Economists have long relied on cross-country regression analysis to identify the determinants of continued growth, but with only limited success. This book demonstrates the value of a different approach.
The editors isolate three attributes that appear to be associated with long-term growth. First, whatever the form of the decision-making authority, all are ultimately subject to an element of political constraint: the population at large must eventually experience the benefits of growth if the authority is to remain in power. Broad-based growth is therefore required for growth to be sustained. Second, given the complexity and dynamism of the world, and our imperfect understanding of how it works, ideological rigidity will inevitably prove disastrous, whereas pragmatism and responsiveness to changing conditions and to ineffective policy initiatives are more likely to prolong growth. Third, unconventional substitutes can fill critical gaps while more formal institutions are being developed, thus hastening the growth process in the short run.

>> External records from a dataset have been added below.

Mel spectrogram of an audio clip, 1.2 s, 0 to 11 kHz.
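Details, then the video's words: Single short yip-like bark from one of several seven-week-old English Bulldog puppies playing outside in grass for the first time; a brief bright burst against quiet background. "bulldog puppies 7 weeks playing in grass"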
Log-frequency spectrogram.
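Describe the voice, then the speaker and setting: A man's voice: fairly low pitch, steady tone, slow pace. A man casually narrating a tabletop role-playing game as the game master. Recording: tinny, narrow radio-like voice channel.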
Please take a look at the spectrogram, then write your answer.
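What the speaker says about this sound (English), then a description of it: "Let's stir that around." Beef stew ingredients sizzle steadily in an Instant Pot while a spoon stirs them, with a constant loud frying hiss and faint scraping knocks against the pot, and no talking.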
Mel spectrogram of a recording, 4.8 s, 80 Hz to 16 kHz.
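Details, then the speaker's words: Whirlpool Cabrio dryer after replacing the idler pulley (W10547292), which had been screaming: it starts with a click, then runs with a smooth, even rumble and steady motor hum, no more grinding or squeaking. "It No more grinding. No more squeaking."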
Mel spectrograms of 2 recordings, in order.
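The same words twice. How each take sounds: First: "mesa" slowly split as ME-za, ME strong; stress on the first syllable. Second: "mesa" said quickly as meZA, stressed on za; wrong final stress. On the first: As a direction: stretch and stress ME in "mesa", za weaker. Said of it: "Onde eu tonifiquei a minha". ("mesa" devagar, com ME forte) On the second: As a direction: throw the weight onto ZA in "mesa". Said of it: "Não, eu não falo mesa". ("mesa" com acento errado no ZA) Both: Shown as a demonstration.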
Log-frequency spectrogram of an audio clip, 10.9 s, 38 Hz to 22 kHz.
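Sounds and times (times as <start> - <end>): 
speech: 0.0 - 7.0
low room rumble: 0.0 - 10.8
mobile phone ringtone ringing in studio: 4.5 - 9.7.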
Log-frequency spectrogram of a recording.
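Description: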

Drawing on the knowledge and understanding of local circumstances of researchers from the case-study countries, this book will appeal to post-graduate students studying development; particularly poverty, trade, investment and migration. Development practitioners concerned with the impact of developed-country policies on poverty in the developing world will also find this a captivating read.